DESCRIPTION OF THE TASK —
Copy every entry exactly, but skip the pictures.

[DATASET RECORDS — start]

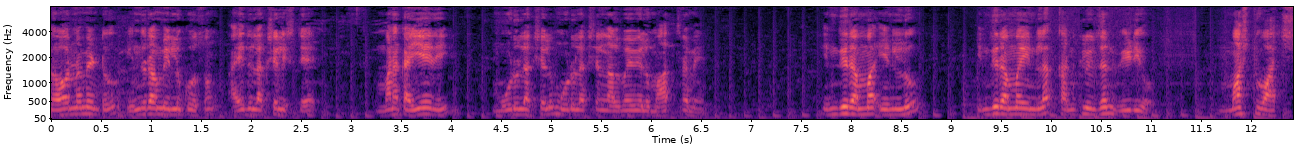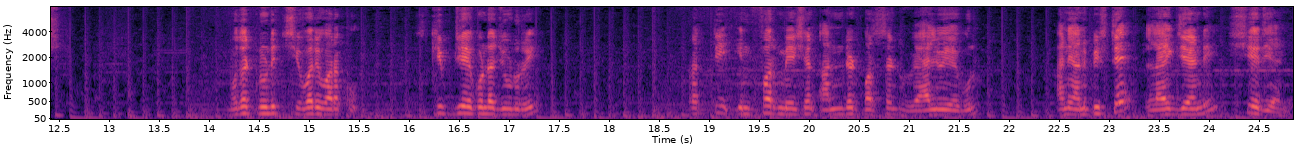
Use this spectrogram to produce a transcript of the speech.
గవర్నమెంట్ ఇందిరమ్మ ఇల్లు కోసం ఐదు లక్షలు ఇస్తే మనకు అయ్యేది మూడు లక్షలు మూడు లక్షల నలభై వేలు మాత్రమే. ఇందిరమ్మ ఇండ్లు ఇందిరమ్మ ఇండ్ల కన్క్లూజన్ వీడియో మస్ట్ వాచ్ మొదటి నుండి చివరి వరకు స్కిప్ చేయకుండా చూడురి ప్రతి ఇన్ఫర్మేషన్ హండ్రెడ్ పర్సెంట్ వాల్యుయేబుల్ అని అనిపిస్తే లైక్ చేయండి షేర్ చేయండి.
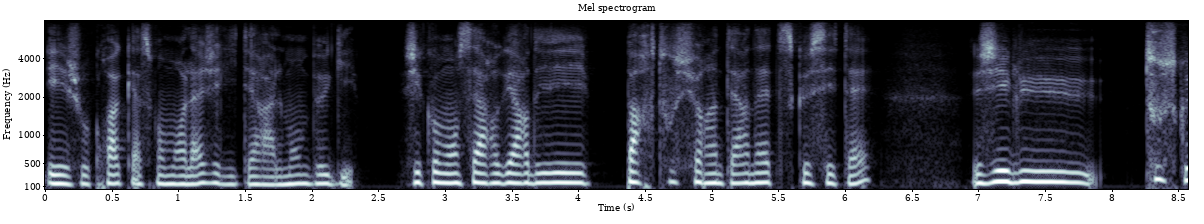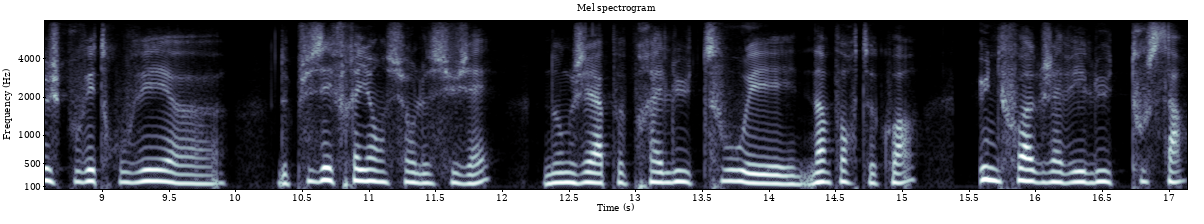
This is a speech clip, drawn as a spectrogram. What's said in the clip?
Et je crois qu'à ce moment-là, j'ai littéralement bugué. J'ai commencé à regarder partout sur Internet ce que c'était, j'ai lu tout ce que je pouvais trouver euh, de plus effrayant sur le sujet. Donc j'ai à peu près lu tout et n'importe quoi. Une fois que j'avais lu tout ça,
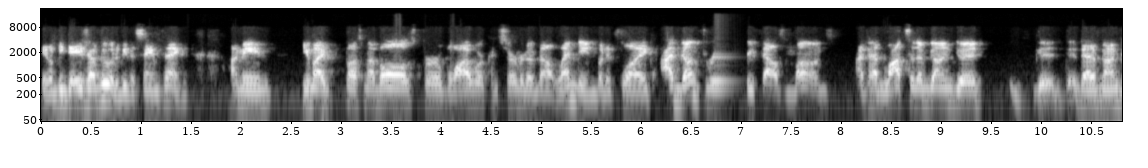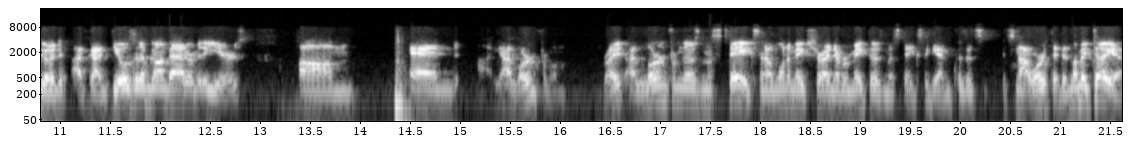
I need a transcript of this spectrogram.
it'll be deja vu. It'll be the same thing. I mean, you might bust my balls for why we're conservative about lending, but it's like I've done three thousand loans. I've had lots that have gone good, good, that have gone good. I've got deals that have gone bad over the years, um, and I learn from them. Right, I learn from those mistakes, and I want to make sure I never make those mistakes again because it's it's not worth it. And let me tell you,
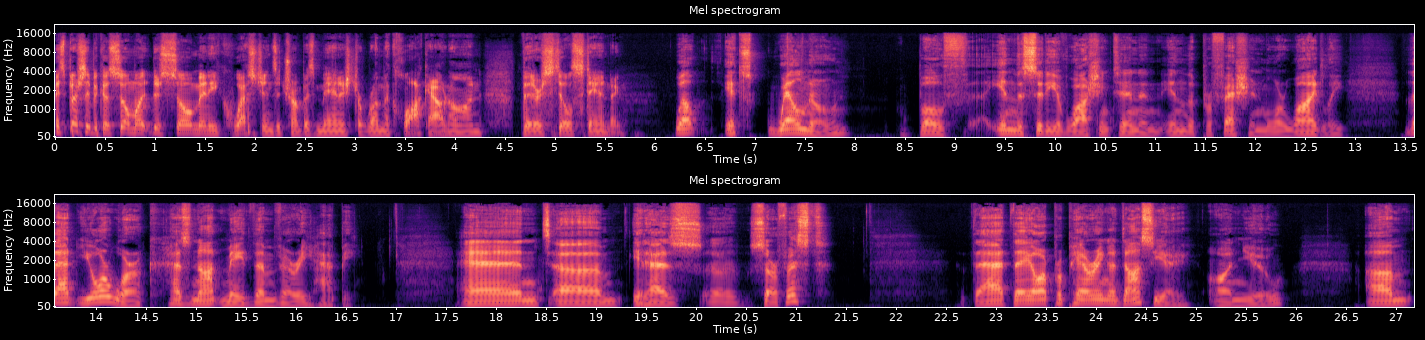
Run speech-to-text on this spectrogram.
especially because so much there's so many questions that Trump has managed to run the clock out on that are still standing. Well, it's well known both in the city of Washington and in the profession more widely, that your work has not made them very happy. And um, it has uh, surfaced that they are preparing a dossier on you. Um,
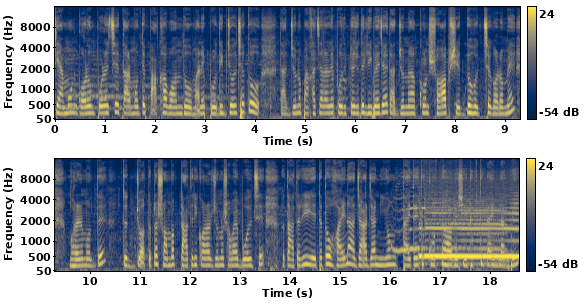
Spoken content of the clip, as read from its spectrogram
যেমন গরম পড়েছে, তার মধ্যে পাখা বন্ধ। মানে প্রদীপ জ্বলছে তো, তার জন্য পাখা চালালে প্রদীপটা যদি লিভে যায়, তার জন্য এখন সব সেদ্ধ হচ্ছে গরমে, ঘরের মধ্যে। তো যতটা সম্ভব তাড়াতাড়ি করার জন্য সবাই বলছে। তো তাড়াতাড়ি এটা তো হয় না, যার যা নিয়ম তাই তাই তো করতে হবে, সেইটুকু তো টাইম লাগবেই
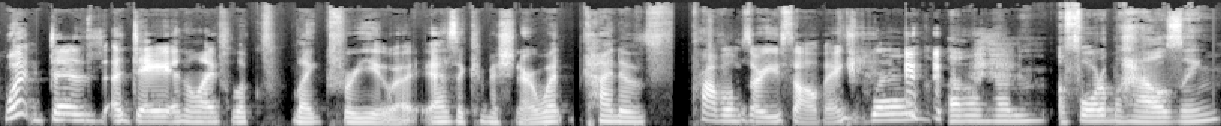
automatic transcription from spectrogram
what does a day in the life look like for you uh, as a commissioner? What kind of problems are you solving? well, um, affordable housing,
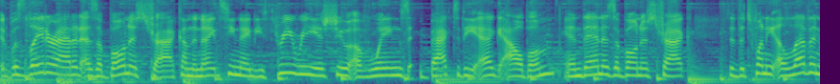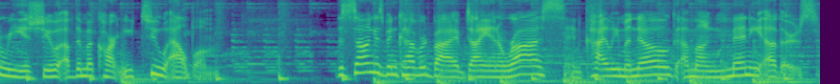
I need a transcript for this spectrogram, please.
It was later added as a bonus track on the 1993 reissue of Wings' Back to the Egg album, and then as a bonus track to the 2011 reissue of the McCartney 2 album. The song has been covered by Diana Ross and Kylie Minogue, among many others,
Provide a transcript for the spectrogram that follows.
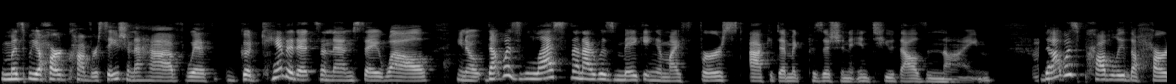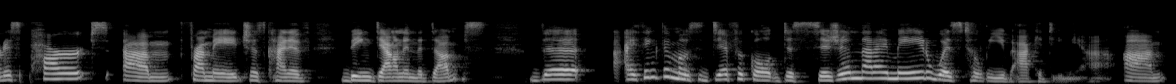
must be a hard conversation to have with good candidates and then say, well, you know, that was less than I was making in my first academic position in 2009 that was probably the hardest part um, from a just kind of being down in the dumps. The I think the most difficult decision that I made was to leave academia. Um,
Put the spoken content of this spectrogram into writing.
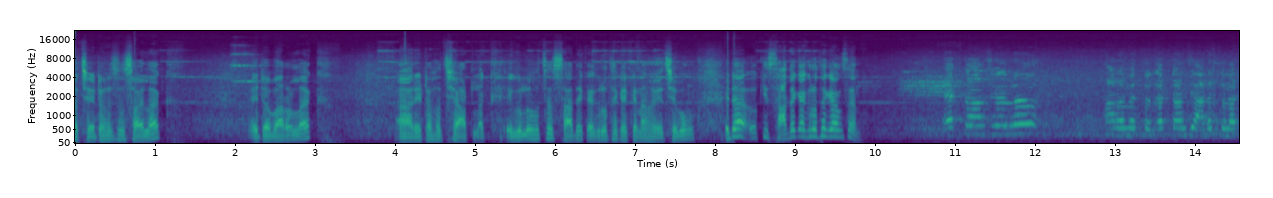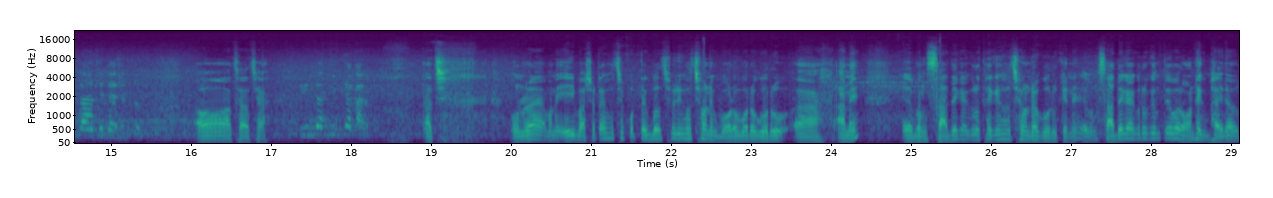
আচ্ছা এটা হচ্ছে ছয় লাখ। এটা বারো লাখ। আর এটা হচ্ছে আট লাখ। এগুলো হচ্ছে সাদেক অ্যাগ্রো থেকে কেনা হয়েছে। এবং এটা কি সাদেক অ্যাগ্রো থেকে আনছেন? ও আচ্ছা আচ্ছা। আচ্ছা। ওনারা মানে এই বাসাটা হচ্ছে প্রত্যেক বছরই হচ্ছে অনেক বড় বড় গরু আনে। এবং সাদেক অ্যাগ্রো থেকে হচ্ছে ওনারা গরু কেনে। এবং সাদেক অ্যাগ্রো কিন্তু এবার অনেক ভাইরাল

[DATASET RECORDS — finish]

TASK RESULT —
Use this spectrogram to produce a transcript of the speech.
గవర్నమెంట్ ఇందిరమ్మ ఇల్లు కోసం ఐదు లక్షలు ఇస్తే మనకు అయ్యేది మూడు లక్షలు మూడు లక్షల నలభై వేలు మాత్రమే. ఇందిరమ్మ ఇండ్లు ఇందిరమ్మ ఇండ్ల కన్క్లూజన్ వీడియో మస్ట్ వాచ్ మొదటి నుండి చివరి వరకు స్కిప్ చేయకుండా చూడురి ప్రతి ఇన్ఫర్మేషన్ హండ్రెడ్ పర్సెంట్ వాల్యుయేబుల్ అని అనిపిస్తే లైక్ చేయండి షేర్ చేయండి.
This is a speech clip, drawn as a spectrogram. What's said in the clip?
Et je crois qu'à ce moment-là, j'ai littéralement bugué. J'ai commencé à regarder partout sur Internet ce que c'était, j'ai lu tout ce que je pouvais trouver euh, de plus effrayant sur le sujet. Donc j'ai à peu près lu tout et n'importe quoi. Une fois que j'avais lu tout ça,
I need a transcript of this spectrogram.
it'll be deja vu. It'll be the same thing. I mean, you might bust my balls for why we're conservative about lending, but it's like I've done three thousand loans. I've had lots that have gone good, good, that have gone good. I've got deals that have gone bad over the years, um, and I learn from them. Right, I learn from those mistakes, and I want to make sure I never make those mistakes again because it's it's not worth it. And let me tell you,
Run speech-to-text on this spectrogram.
especially because so much there's so many questions that Trump has managed to run the clock out on that are still standing. Well, it's well known both in the city of Washington and in the profession more widely, that your work has not made them very happy. And um, it has uh, surfaced that they are preparing a dossier on you. Um,
Spoken content of the clip, as read from its spectrogram
যেমন গরম পড়েছে, তার মধ্যে পাখা বন্ধ। মানে প্রদীপ জ্বলছে তো, তার জন্য পাখা চালালে প্রদীপটা যদি লিভে যায়, তার জন্য এখন সব সেদ্ধ হচ্ছে গরমে, ঘরের মধ্যে। তো যতটা সম্ভব তাড়াতাড়ি করার জন্য সবাই বলছে। তো তাড়াতাড়ি এটা তো হয় না, যার যা নিয়ম তাই তাই তো করতে হবে, সেইটুকু তো টাইম লাগবেই
automatic transcription from spectrogram
what does a day in the life look like for you uh, as a commissioner? What kind of problems are you solving? well, um, affordable housing,
I need a transcript for this spectrogram, please.
It was later added as a bonus track on the 1993 reissue of Wings' Back to the Egg album, and then as a bonus track to the 2011 reissue of the McCartney 2 album. The song has been covered by Diana Ross and Kylie Minogue, among many others,
Provide a transcript for the spectrogram that follows.
must be a hard conversation to have with good candidates and then say, well, you know, that was less than I was making in my first academic position in 2009 that was probably the hardest part um, from a just kind of being down in the dumps. The I think the most difficult decision that I made was to leave academia. Um,
Put the spoken content of this spectrogram into writing.
আচ্ছা এটা হচ্ছে ছয় লাখ। এটা বারো লাখ। আর এটা হচ্ছে আট লাখ। এগুলো হচ্ছে সাদেক অ্যাগ্রো থেকে কেনা হয়েছে। এবং এটা কি সাদেক অ্যাগ্রো থেকে আনছেন? ও আচ্ছা আচ্ছা। আচ্ছা। ওনারা মানে এই বাসাটা হচ্ছে প্রত্যেক বছরই হচ্ছে অনেক বড় বড় গরু আনে। এবং সাদেক অ্যাগ্রো থেকে হচ্ছে ওনারা গরু কেনে। এবং সাদেক অ্যাগ্রো কিন্তু এবার অনেক ভাইরাল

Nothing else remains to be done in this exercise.